Just Heading Out: That Fateful Day in ’95

Blair Jackson in his recent Golden Road Blog over at asked the question “Where were you when you heard the news?”

This was my answer:

August 9, 1995. I was home and getting ready to head out the door for work when my phone rang. It was my friend Randy from back east (I was living in L.A. at the time). I knew something must have been up for him to be calling me in the morning hours. Not usual. Of course, I didn’t know exactly what. “Is it true that Jerry’s Dead?” he asked. I hadn’t heard a thing, but in that moment, my heart sank and a dread washed over me. Without confirmation, I knew the odds were that wherever Randy had heard this, it was probably true. Yet I hoped in my silence that it wasn’t, that it was all a piece of gross misinformation that Randy had come in contact with. But my heart was already pumping with nervous energy and fear. I turned on the TV immediately and my dread was fully realized. There was a photo of Jerry and, before even hearing the news report itself, I knew that day I long-dreaded had arrived.

I was already late for work and knew I had to get my shit together and bolt out the door. The drive was interminable, the radio reports confirming and reconfirming this new reality.

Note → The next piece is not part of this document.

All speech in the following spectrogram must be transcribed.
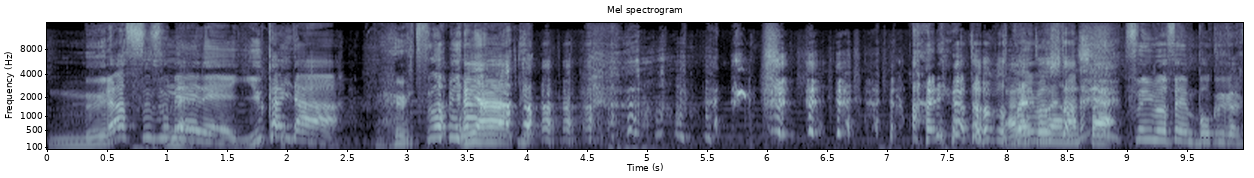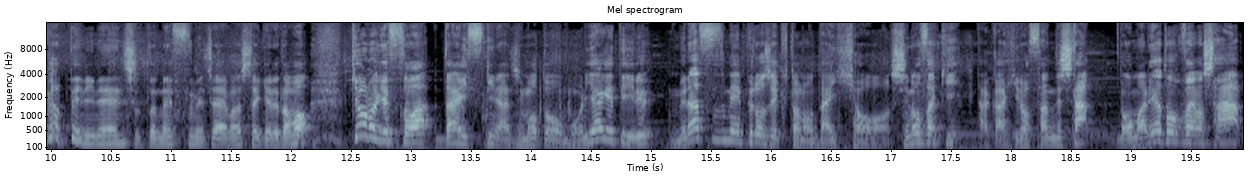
村スズメで愉快だ。宇都宮。ありがとうございざいました。ました。すみません。僕が勝手にねちょっとね進めちゃいましたけれども。今日のゲストは大好きな地元を盛り上げている村すずめプロジェクトの代表篠崎隆弘さんでした。どうもありがとうございました、あ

Unfortunately for me, no one where I worked was into the Dead. Jerry’s passing, for them, was just another rock and roller biting the dust. My job at the time required that I be “on” and present. No chance to disappear into a side office and make a call to a dear friend who would understand. That came later that day (about 8 hours later), but throughout those long hours I genuinely struggled to maintain myself. Several times tears ran down my cheeks and I managed to hide them from clients. I was also amazed at the depths of my sorrow. There are family members I’ve lost whose deaths I was not nearly as effected by. Yet I had only met Garcia once and, though he was as generous and delightful as one would hope he’d be, we weren’t friends, nor even acquaintances. But through his music, through seeing him live, I felt I knew something integral about the man. And if nothing else, he had touched me, moved me, more times than I could recount. The mere thought that I would never again see him play, that there would be no more Grateful Dead shows, that this experience and this seemingly crucial and beloved part of my life –two-thirds of my life!– had come to a close, left me feeling devastated and empty, confused and lost in a way that only death can elicit.

About two days later, an envelope arrived in the mail. My tickets to see Jerry and the Grateful Dead at the Glen Helen Blockbuster Pavilion. 3rd row center.

So here I am, like everyone else, 17 years later. And Garcia is still a reigning part of my life. His presence is still felt, I’ve just managed to alter my expectations of how he and his music present themselves in my life. And there’s comfort in knowing that there are thousands of others out there who know and share this experience, this experience of mourning the loss and celebrating the life of someone we did not personally know, but whose soul managed to touch us so deeply nonetheless.

Oh, and by the way, I still have those tickets.

Just Heading Out: That Fateful Day in ’95